No matter where you fall on the scales, if you learn to respect situations based on how others view it, it can help you take a step back and say “how would she view this?” One simple question can completely defuse a situation.

Rip The Bandaid Off

Conflict is never fun. But the faster you deal with it, the less time it festers, the smaller the chance it has of stopping production in your workplace. As soon as you discover a disagreement, jump in and work to find the solution as fast as possible.

While conflict will always exist, it’s the leadership team that acknowledges it and finds ways of working through it that will lead the way. Find what works best for your office, lead by example, and don’t let conflict hold you back.

Establishing Service-Level Agreements For Shadow IT

Establishing Service-Level Agreements For Shadow IT

A Service-Level Agreement (SLA) is a part of a service contract where the service is formally defined. It includes certain aspects of the service, such as scope, quality and responsibilities. Common features include the contracted delivery time, definition or services, and termination agreement.

SLAs by nature are output based, meaning the result of the service received by the customer is the subject of the agreement. After the service provider demonstrates their value in what they have to offer, the customer agrees to the terms and the contract begins.

All of this works well when a company’s IT team is involved in the decision-making process, and hand selects the services they are willing to bring on board. Yet every IT team knows employees don’t operate solely with pre-approved services. If a job needs to be performed, an employee will find the best way to accomplish it, even if it means selecting another service to do so. They agree to whatever SLA is in place, and use the program with all of its risks as a part of the business process.
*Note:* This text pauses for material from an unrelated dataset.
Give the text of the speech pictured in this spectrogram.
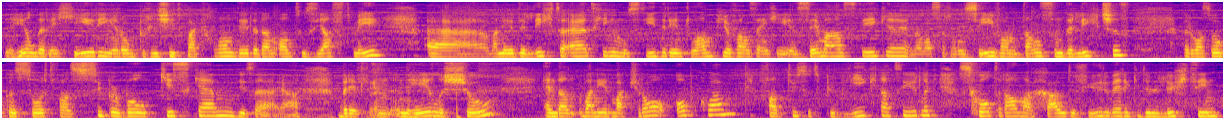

The risks of shadow IT have always been a concern for IT departments. And in most cases, these informal IT relationships are springing up even more than IT leaders realize. A report in 2015 by Cisco indicated that unauthorized use of cloud-based applications was 10 to 15 times greater than what the CIO estimated.

Shutting down this growing trend of shadow IT operations isn’t an option. Instead, IT leaders can take a different track that embraces the culture of finding applications that meet immediate needs, eliminating risks by wrapping formal standards around its delivery. When you recognize it’s happening and the benefits associated with it, it’s easier to make sure all procedures are handled in a beneficial way.

One way to do that is to take the same approach as companies providing SLAs. Building an SLA framework for services selected can help measure and report on their performance.

Start by defining the framework for shadow IT

Ignoring it won’t make the issue go away. Instead, take the time to quantify and qualify how it will be introduced and assessed within the organization. When employees select a program to meet their needs, not only should they have guidelines to follow to make sure it meets company requirements, but also have tools to assess how well it meets needs as it’s being used. Measurements can help both the employee and the IT team evaluate whether a program is a good fit to get the work done.

Incorporate shadow IT into all phases of management

IT clearly defines standards and policies around all forms of technology used within the organization. Those same policies should be used when establishing a shadow IT plan. Every request, problem, incident, and event should be clearly recorded for further analysis and measure down the road.

Establish SLAs for shadow IT

By clearly defining delivery capabilities, you begin creating operating level standards. It helps align overall goals and targets, and can help create 100 percent compliance with company procedures.

Align performance reporting to ensure shadow IT is effective for the organization

This will help the IT department show transparency in the delivery of all services throughout the organization. With increased visibility, it’s easier to use scorecards and work performance statistics to show what’s working, what’s not. It increases recognition of the value of outside services, and where improvements can be made to the business as a whole.

 

Are you worried how shadow IT is impacting your workplace?